■ **PROBLEM DETAILS**
When duplicating the records beneath this instruction, omit every picture and keep all else exact.

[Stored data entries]
· · · · ·
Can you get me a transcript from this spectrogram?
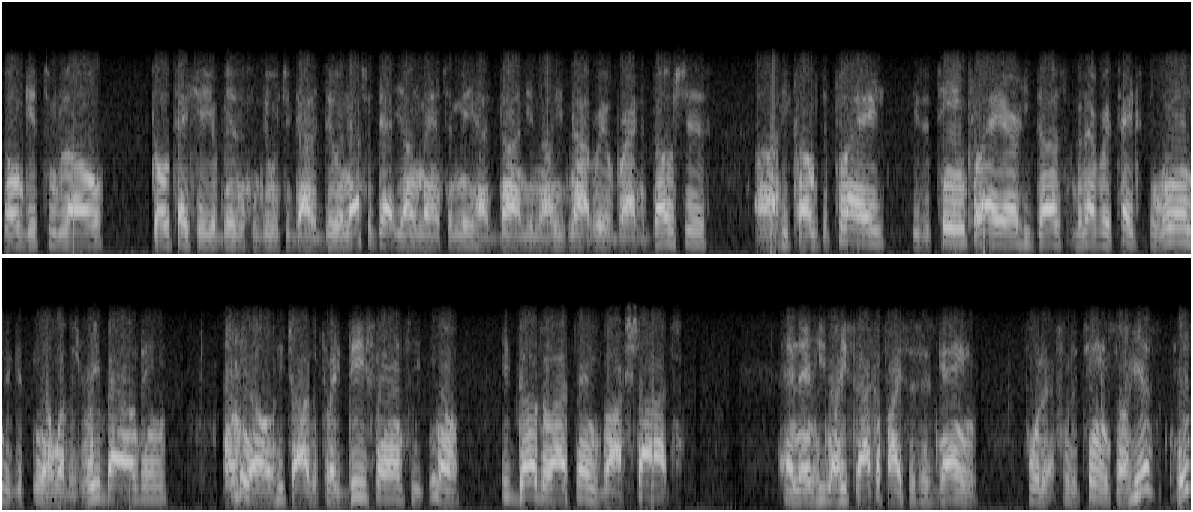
don't get too low. Go take care of your business and do what you got to do. And that's what that young man to me has done. You know, he's not real braggadocious. Uh, he comes to play. He's a team player. He does whatever it takes to win. To get, you know, whether it's rebounding, you know, he tries to play defense. He, you know, he does a lot of things, block shots and then you know he sacrifices his game for the for the team. So his his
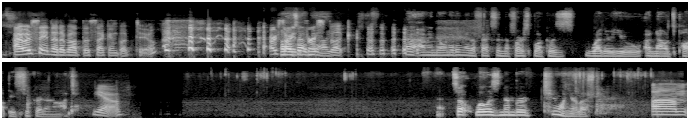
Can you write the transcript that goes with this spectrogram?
I would say that about the second book too. or sorry, that's the what I mean, first book. I I mean, the only thing that affects in the first book was whether you announce Poppy's secret or not. yeah. So, what was number two on your list? Um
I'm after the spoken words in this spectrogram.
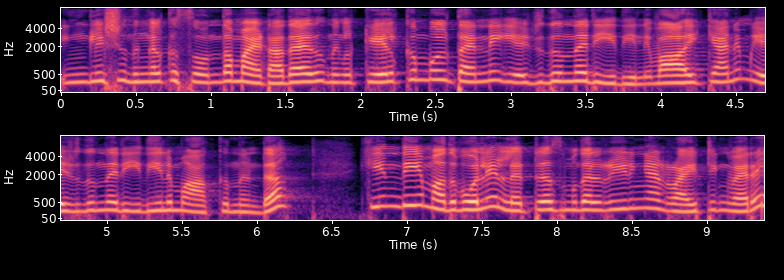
ഇംഗ്ലീഷ് നിങ്ങൾക്ക് സ്വന്തമായിട്ട് അതായത് നിങ്ങൾ കേൾക്കുമ്പോൾ തന്നെ എഴുതുന്ന രീതിയിൽ വായിക്കാനും എഴുതുന്ന രീതിയിലും ആക്കുന്നുണ്ട്. ഹിന്ദിയും അതുപോലെ ലെറ്റേഴ്സ് മുതൽ റീഡിംഗ് ആൻഡ് റൈറ്റിംഗ് വരെ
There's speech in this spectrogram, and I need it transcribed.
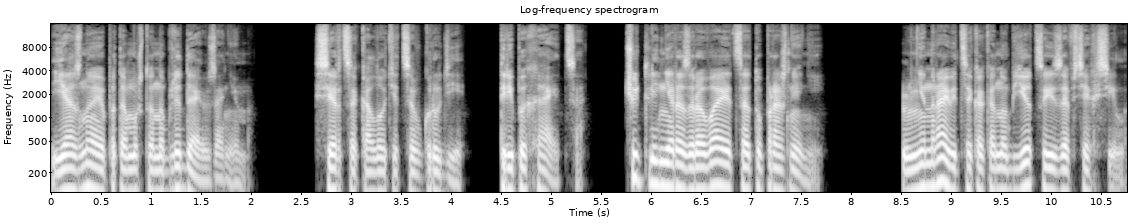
Я знаю, потому что наблюдаю за ним. Сердце колотится в груди, трепыхается, чуть ли не разрывается от упражнений. Мне нравится, как оно бьется изо всех сил.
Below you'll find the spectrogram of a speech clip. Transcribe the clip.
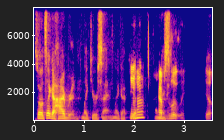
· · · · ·
■ **RESULT BELOW**
Can you get me a transcript from this spectrogram?
don't get too low. Go take care of your business and do what you got to do. And that's what that young man to me has done. You know, he's not real braggadocious. Uh, he comes to play. He's a team player. He does whatever it takes to win. To get, you know, whether it's rebounding, you know, he tries to play defense. He, you know, he does a lot of things, block shots and then you know he sacrifices his game for the for the team. So his his
Can you write the transcript that goes with this spectrogram?
I would say that about the second book too. or sorry, that's the what I mean, first book. I I mean, the only thing that affects in the first book was whether you announce Poppy's secret or not. yeah. So, what was number two on your list? Um
I'm after the spoken words in this spectrogram.
ഇംഗ്ലീഷ് നിങ്ങൾക്ക് സ്വന്തമായിട്ട് അതായത് നിങ്ങൾ കേൾക്കുമ്പോൾ തന്നെ എഴുതുന്ന രീതിയിൽ വായിക്കാനും എഴുതുന്ന രീതിയിലും ആക്കുന്നുണ്ട്. ഹിന്ദിയും അതുപോലെ ലെറ്റേഴ്സ് മുതൽ റീഡിംഗ് ആൻഡ് റൈറ്റിംഗ് വരെ
There's speech in this spectrogram, and I need it transcribed.
Я знаю, потому что наблюдаю за ним. Сердце колотится в груди, трепыхается, чуть ли не разрывается от упражнений. Мне нравится, как оно бьется изо всех сил.
Below you'll find the spectrogram of a speech clip. Transcribe the clip.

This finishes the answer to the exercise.